This summer we commemorated the 78th anniversary of the murder of the Jews of Hungary in the summer of 1944. Between May 15 and July 9 that year, 435,000 Jews from the provincial districts of Hungary were sent to their deaths, mainly to Auschwitz-Birkenau.
I am not a historian, and do not presume to be one.
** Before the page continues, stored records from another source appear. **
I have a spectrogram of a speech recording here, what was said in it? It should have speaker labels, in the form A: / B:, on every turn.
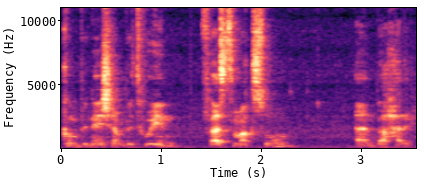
A: combination between fast Maksum and Bahari.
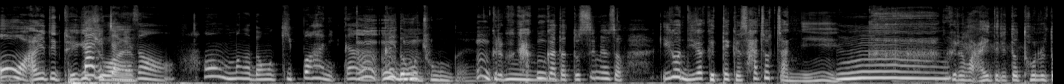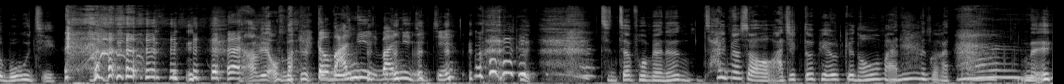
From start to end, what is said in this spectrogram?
어, 아이들이 되게 좋아요. 입장에서 어, 엄마가 너무 기뻐하니까 응, 그게 응, 너무 응. 좋은 거예요. 응, 그리고 음. 가끔가다 또 쓰면서 이거 네가 그때 그 사줬잖니. 음. 그러면 아이들이 또 돈을 또 모으지. 다음에 엄마를 또, 또 많이 많이 주지. 그, 진짜 보면은 살면서 아직도 배울 게 너무 많이 있는 것 같아. 아. 네.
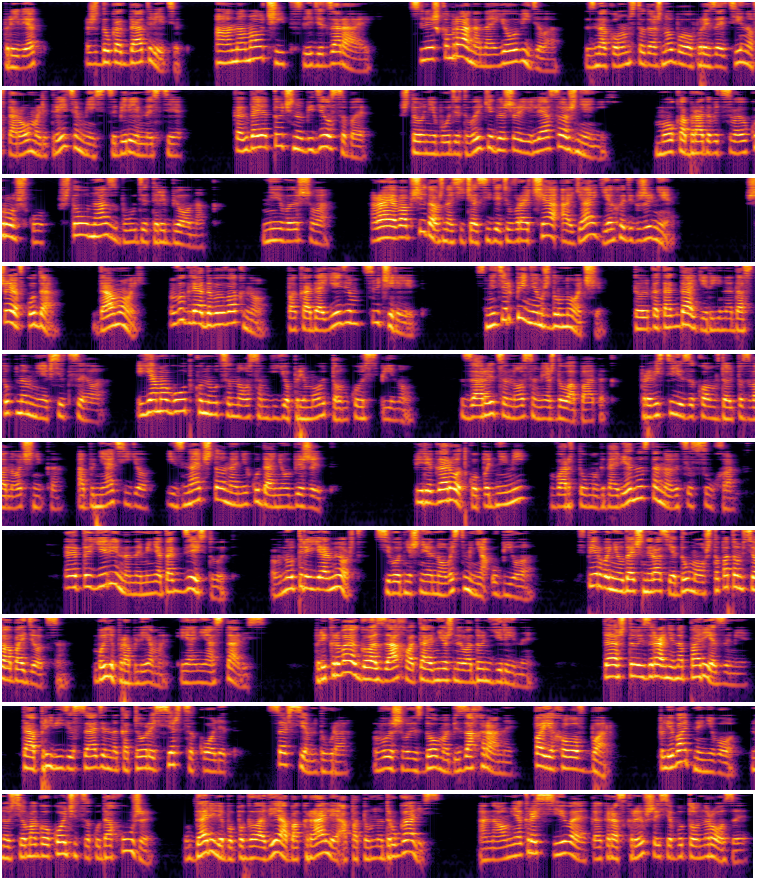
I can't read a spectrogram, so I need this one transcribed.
«Привет». Жду, когда ответит. А она молчит, следит за Раей. Слишком рано она ее увидела. Знакомство должно было произойти на втором или третьем месяце беременности, когда я точно убедился бы, что не будет выкидыша или осложнений. Мог обрадовать свою крошку, что у нас будет ребенок. Не вышло. Рая вообще должна сейчас сидеть у врача, а я ехать к жене. «Шеф, куда?» «Домой. Выглядываю в окно. Пока доедем, свечереет. С нетерпением жду ночи. Только тогда Ирина доступна мне всецело, и я могу уткнуться носом в ее прямую тонкую спину, зарыться носом между лопаток, провести языком вдоль позвоночника, обнять ее и знать, что она никуда не убежит. Перегородку подними, во рту мгновенно становится сухо. Это Ирина на меня так действует. Внутри я мертв, сегодняшняя новость меня убила. В первый неудачный раз я думал, что потом все обойдется. Были проблемы, и они остались. Прикрываю глаза, хватаю нежную ладонь Ирины. Та, что изранена порезами, та при виде ссадин, на которой сердце колет. Совсем дура. Вышла из дома без охраны. Поехала в бар. Плевать на него, но все могло кончиться куда хуже. Ударили бы по голове, обокрали, а потом надругались. Она у меня красивая, как раскрывшийся бутон розы.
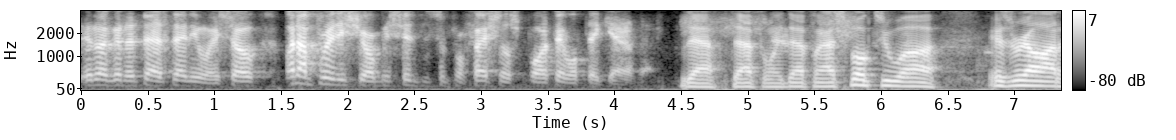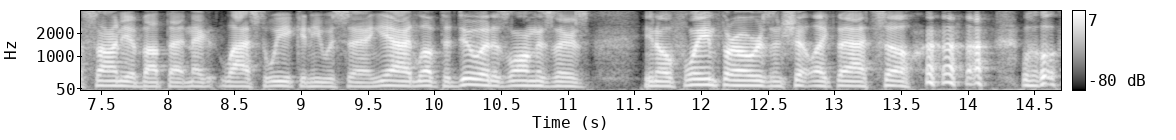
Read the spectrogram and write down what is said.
They're not going to test anyway. So, but I'm pretty sure since it's a professional sport, they will take care of that. Yeah, definitely, definitely. I spoke to uh, Israel Adesanya about that next, last week, and he was saying, "Yeah, I'd love to do it as long as there's." You know, flamethrowers and shit like that. So we'll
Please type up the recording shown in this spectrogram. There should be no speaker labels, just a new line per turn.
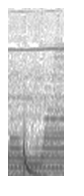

But as a survivor, I feel a moral obligation to publicly discuss the forgotten mission of Joel Brand and his associates.
My brother Avram and I, born in the township of Karcag in central Hungary, are among the few hundred Jewish children from the Hungarian provinces who survived the deadly summer of 1944; none of the children who arrived at the same time at the gates of Auschwitz escaped.
The question that keeps running through my mind throughout the years is: To what extent do I owe my survival to the action of some brave people and their exceptional efforts during the Holocaust, and did these people receive the credit they deserve?